With the Hockey Series Finals under the scanner in the wake of India-Pakistan tension, former India captain Gurbux Singh feels it's a "shame" that players aspiring to take part in Olympics might have to suffer because of the deadlock, and insists that India should play Pakistan in international events and thrash them.
Since the Pulwama attack on February 14, tension between the two neighbouring countries has reached a crescendo.
As a fallout, the Indian government denied visas to two Pakistani shooters scheduled to take part in the Shooting World Cup, resulting in the International Olympic Council (IOC) suspending the country from hosting all future international competitions.
The Hockey Series Finals, slated to take place in June this year in Bhubaneswar, is one of the qualifying events for the Tokyo Olympics.
The top two teams from the event would advance to a 14 team, double-headed play-offs with seven qualifying for the 2020 Games, making it crucial for India to host and participate in the eight-team June 6-16 competition.
"There are international commitments which we should fulfil. We will not take them on in bilateral series," Gurbux told IANS.
"You are destroying the careers of the players of your generation. This is a matter of shame. Many of them playing Olympic qualifications won't ever get a chance again," the 83-year-old 1964 Olympic and 1966 Asian Games gold medal winner said.
The shooting World Cup though lost two qualification quotas in the 25m rapid fire pistol event while the Asian Tour 10 Reds Snooker next month has been postponed after the organisers were unable to confirm the entries of six Pakistani or Pakistan-origin cueists.
"We are playing into their hands by not playing them in international competitions."
"Let them come. It is our commitment. We are not extending friendship. We are not playing them in bilateral series. But we will play them in international tournaments," said Gurbux.

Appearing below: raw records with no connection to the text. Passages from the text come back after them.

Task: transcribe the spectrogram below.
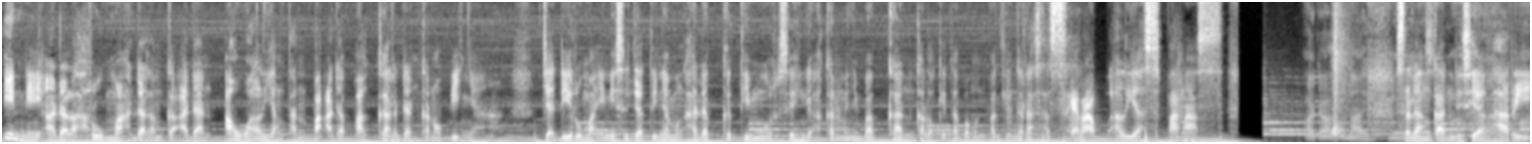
Ini adalah rumah dalam keadaan awal yang tanpa ada pagar dan kanopinya. Jadi rumah ini sejatinya menghadap ke timur sehingga akan menyebabkan kalau kita bangun pagi ngerasa serap alias panas. Sedangkan di siang hari,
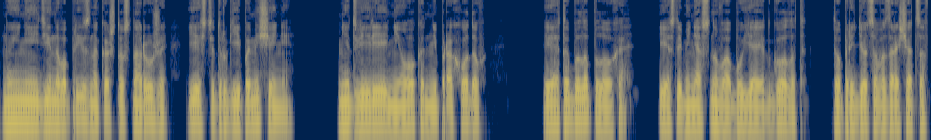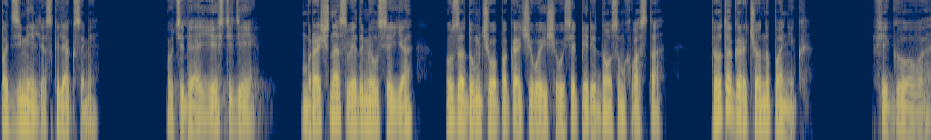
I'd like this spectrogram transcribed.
но и ни единого признака, что снаружи есть и другие помещения. Ни дверей, ни окон, ни проходов. И это было плохо. Если меня снова обуяет голод, то придется возвращаться в подземелье с кляксами. «У тебя есть идеи?» Мрачно осведомился я у задумчиво покачивающегося перед носом хвоста. Тот огорченно паник. «Фигово».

Gurbux was part of the Indian team that beat Pakistan in the final of the 1964 Olympics and led the 1966 Asian Games team to another famous victory over their eternal rivals.
"In 1965, there was a war. Our camp was there in Jalandhar. I was supposed to captain. In 1964 we beat them and after the 1965 war, in 1966 Asian Games again we beat them," he recalled.
(This story has not been edited by Business Standard staff and is auto-generated from a syndicated feed.)